"But what about you?" he asked. "Who do you say I am?" Peter answered, "You are the Christ."
And He continued by questioning them, "But who do you say that I am?" Peter *answered and *said to Him, "You are the Christ."
Then Jesus asked, "Who do you say I am?" Peter replied, "You are the Messiah."
He then asked, "And you--what are you saying about me? Who am I?" Peter gave the answer: "You are the Christ, the Messiah."
And he said to them, But who do you say I am? Peter said in answer, You are the Christ.
He asked them, "But who do you say that I am?" Peter answered him, "You are the Messiah."
He said to them, "But who do you say that I am?" Peter answered and said to Him, "You are the Christ."
|NET © [draft] ITL|
|NET © Notes||
1 tn Grk “Answering, Peter said to him.” This is redundant in contemporary English and has been simplified to “Peter answered him.”
2 tn Or “the Messiah”; both “Christ” (Greek) and “Messiah” (Hebrew and Aramaic) mean “one who has been anointed.”

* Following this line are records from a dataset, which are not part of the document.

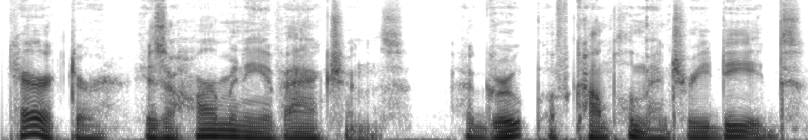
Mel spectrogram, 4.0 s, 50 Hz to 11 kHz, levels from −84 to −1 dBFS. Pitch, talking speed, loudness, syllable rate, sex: 90 Hz, 165 wpm, -18 LUFS, 5.4 syllables/s, male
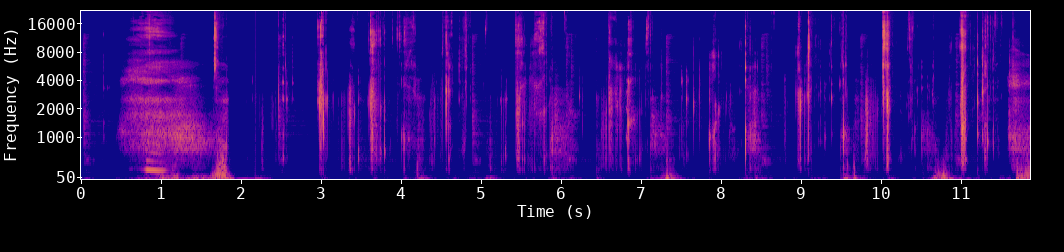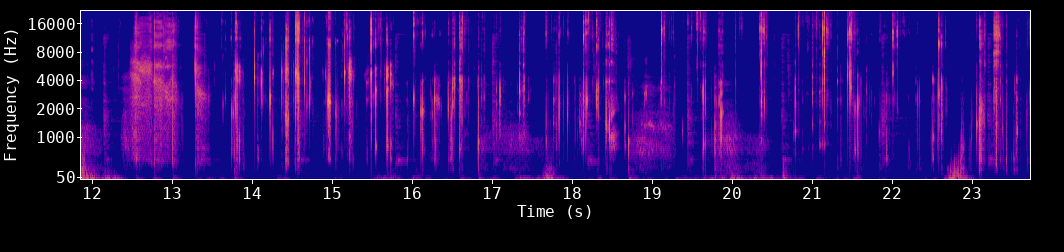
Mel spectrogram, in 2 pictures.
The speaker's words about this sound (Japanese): みかん。おいしい。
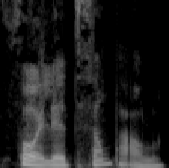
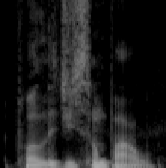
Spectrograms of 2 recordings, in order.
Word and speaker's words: Folha de São Paulo: pronúncia em português, porque, primeiramente, você tem a palavra folha, que tem o som de LH, que é difícil para os gringos, pelo menos é difícil para mim. E também em São Paulo, você tem uma vogal nasal, são.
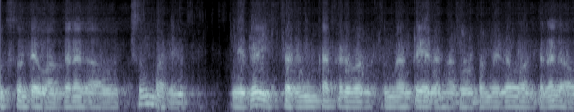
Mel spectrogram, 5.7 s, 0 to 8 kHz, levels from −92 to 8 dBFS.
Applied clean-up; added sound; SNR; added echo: neural separator model SepFormer DNS4.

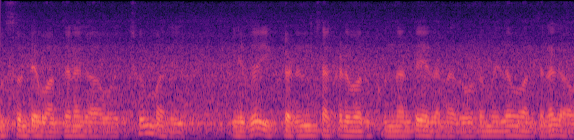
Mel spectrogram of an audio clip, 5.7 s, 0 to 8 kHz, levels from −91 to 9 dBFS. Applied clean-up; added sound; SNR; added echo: none; none; none; none.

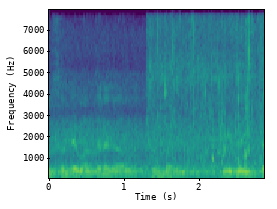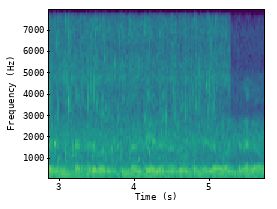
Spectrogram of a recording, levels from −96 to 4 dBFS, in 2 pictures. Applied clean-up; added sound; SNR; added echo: none; Cricket / Water; 9 dB; reverberation time 2.4 s.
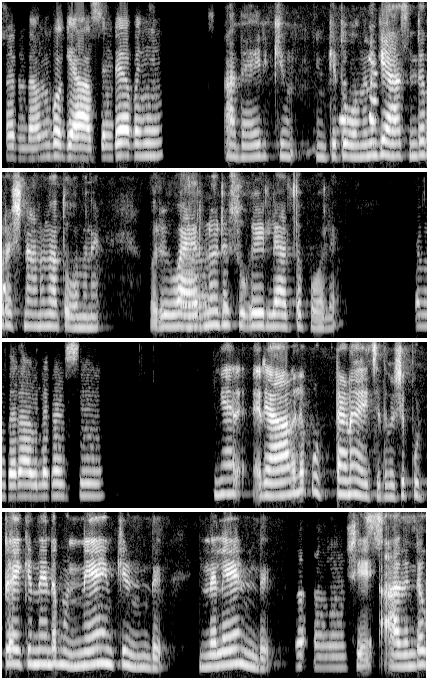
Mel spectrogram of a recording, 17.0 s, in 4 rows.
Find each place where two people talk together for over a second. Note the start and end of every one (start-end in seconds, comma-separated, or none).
none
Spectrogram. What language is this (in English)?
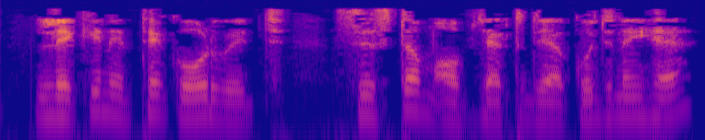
Punjabi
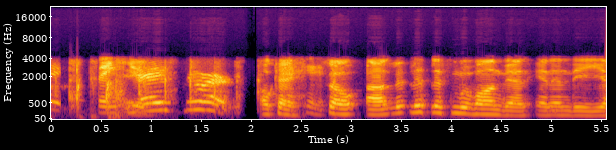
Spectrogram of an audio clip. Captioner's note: applause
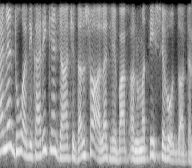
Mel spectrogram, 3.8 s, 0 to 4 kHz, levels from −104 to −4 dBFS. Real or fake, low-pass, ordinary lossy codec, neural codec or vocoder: fake; 3.6 kHz; none; codec, 24 kHz, 0.9 kbps, WavTokenizer, large speech release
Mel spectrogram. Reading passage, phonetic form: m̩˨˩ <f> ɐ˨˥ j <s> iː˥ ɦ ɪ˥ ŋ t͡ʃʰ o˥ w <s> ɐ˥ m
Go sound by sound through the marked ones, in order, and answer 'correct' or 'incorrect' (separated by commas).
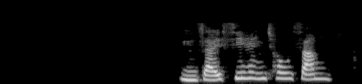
incorrect, correct, correct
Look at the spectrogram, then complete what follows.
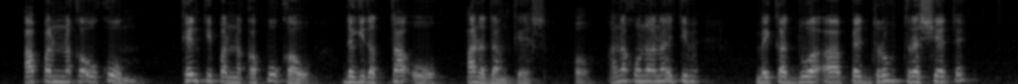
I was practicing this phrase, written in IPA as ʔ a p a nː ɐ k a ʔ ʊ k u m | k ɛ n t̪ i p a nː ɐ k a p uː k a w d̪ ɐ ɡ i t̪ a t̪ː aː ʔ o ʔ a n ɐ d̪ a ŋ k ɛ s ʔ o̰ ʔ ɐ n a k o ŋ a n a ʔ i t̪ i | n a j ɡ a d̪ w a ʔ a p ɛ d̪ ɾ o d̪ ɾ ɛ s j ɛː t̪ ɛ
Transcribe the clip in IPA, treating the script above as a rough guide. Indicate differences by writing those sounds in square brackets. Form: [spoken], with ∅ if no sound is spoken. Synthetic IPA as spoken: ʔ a p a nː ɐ k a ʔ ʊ k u m | k ɛ n t̪ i p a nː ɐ k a p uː k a w d̪ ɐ ɡ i t̪ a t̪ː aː ʔ o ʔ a n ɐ d̪ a ŋ k ɛ s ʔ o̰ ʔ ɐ n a k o [n] a n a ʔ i t̪ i | [m] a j [k] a d̪ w a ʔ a p ɛ d̪ ɾ o [t̪] ɾ ɛ s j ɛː t̪ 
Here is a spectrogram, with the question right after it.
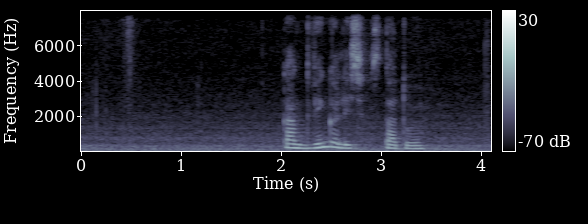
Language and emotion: Russian, neutral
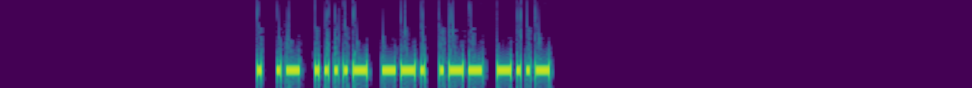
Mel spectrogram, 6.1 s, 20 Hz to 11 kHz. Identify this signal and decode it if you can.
Morse code, heard as a keyed tone, about 40 wpm, 700 Hz. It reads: EA4GWX
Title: DXCC-100 Call Signs - 6 Characters - Repeated 2x - 40wpm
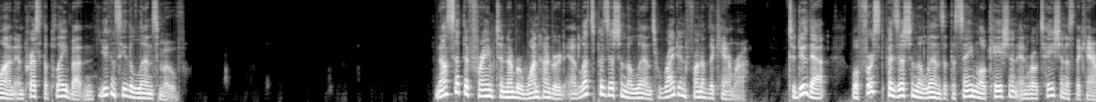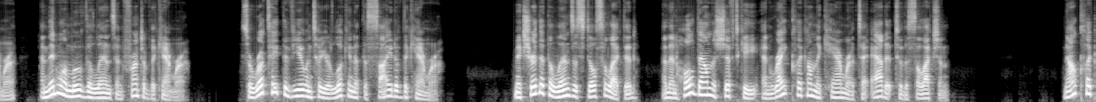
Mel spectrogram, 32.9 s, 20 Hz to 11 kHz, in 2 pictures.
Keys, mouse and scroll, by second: 0.0 click, 1.9 click, 4.6 click, 7.4 click, 9.5 KP_0, 20.0-21.2 scroll down 1, 21.2 middle click, 28.0 shift+right click.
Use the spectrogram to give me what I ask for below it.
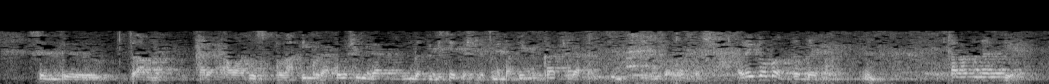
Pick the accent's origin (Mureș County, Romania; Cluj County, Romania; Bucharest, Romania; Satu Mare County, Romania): Mureș County, Romania; Ibănești; născut din părinți ortodoxi români, mie în sută, din comuna Ibănești, pe Valea Gurghiului. Pe Valea Gurghiului este o vale foarte frumoasă. O comună mare de tot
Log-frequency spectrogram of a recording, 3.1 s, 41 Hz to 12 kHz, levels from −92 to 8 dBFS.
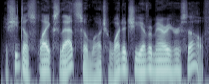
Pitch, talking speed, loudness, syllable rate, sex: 100 Hz, 230 wpm, -18 LUFS, 5.7 syllables/s, male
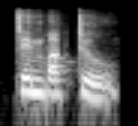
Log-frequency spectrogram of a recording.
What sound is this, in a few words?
"Timbuctoo", Indian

sn The term χριστός (cristos) was originally an adjective (“anointed”), developing in LXX into a substantive (“an anointed one”), then developing still further into a technical generic term (“the anointed one”). In the intertestamental period it developed further into a technical term referring to the hoped-for anointed one, that is, a specific individual. In the NT the development starts there (technical-specific), is so used in the gospels, and then develops in Paul to mean virtually Jesus’ last name.